The Royal Army Medical Corps in the Great War...
...a new Images of War book from Pen and Sword
Title: The Royal Army Medical Corps in the Great War
Author: Michael Green
Publisher: Timothy McCracken
This recent addition to the Images of War series by Pen and Sword is a little different from usual. This is very much a story of the people, those who made up the medical services which supported the British and Commonwealth soldiers wherever in the world they served during WW1.

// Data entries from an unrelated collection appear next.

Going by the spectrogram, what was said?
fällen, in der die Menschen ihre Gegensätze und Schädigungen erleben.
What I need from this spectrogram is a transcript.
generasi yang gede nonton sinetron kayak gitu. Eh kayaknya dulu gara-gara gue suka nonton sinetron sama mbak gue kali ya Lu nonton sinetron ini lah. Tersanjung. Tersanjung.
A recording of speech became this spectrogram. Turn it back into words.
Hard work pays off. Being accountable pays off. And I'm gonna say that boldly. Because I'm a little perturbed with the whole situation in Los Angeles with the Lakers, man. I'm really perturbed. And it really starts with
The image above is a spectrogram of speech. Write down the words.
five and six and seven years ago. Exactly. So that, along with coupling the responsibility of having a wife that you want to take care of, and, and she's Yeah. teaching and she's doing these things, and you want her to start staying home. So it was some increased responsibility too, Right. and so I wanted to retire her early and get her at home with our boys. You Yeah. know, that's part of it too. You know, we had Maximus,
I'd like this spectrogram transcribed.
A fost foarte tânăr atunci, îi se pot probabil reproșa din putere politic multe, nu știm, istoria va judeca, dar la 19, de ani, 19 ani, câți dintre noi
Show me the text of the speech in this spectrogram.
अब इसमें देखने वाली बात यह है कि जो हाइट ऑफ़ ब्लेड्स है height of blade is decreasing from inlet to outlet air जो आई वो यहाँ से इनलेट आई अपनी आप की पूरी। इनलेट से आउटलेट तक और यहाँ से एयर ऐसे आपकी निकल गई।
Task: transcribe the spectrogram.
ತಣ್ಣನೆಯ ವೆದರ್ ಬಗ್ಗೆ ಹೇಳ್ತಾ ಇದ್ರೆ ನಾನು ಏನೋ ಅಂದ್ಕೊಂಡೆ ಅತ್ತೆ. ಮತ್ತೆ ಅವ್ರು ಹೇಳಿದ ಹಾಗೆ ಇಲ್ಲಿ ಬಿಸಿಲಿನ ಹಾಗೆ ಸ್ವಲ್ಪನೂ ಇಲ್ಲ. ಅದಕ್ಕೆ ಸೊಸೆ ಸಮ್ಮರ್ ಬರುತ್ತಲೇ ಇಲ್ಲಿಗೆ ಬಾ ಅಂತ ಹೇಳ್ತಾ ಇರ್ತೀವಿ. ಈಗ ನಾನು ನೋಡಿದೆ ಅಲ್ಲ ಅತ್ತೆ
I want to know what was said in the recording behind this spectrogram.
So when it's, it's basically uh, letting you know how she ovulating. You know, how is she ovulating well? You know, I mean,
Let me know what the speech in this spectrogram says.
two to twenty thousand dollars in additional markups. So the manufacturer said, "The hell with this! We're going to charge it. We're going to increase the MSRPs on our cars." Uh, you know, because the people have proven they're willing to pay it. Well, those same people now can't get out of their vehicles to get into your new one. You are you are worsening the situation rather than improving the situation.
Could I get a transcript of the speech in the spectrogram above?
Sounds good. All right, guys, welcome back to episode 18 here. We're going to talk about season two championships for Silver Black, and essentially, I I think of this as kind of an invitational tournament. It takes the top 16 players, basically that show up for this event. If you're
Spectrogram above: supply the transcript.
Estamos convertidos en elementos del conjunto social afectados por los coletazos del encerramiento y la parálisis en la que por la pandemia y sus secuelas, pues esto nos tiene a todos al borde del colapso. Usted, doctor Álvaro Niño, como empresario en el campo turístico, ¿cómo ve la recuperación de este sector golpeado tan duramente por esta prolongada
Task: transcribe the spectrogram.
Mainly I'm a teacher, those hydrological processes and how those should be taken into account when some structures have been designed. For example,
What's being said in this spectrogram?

The book is split into 5 chapters which give a helpful outline as to the scope of the subject. Following an Introduction it goes through Faces of the RAMC; The United Kingdom; France and Belgium; A Global War; and is rounded off with After the Conflict. By far the bulk of the picture collection included in all of the chapters are portrait photos of individuals, and small or larger groups. For the figure modeller and the re-enactor there are some interesting details to be gleaned from these, with changes to the uniforms depending on the season and the local climates, be it a winter on the Western Front or the heat of the Middle East. The goatskin jackets make for an interesting look for one, though no doubt good for keeping warmer in a cold winter.
Among the pictures are what was clearly a popular pastime, the formation of a football team to occupy spare time, wherever in the world the units were serving. There are also copies of archive documents, such as locally produced Christmas cards, journals and even postcards home from individuals.
The closest to the front line were the Field Ambulance units, and they were supported by the Advance Dressing Stations, then the Casualty Clearing Stations and behind them the General Hospitals, where the most seriously injured would be transferred back to the UK for more expert treatments. There were both horse-drawn and motorised ambulances, along with hospital trains and even barges, let alone the large Hospital Ships. A good way of acknowledging and remembering those members of the RAMC who had to cope with the huge number of wounded that had to be dealt with thanks to the many horrors of the modern weapons of warfare that took such a toll throughout WW1.
Thanks to Pen and Sword for this review copy.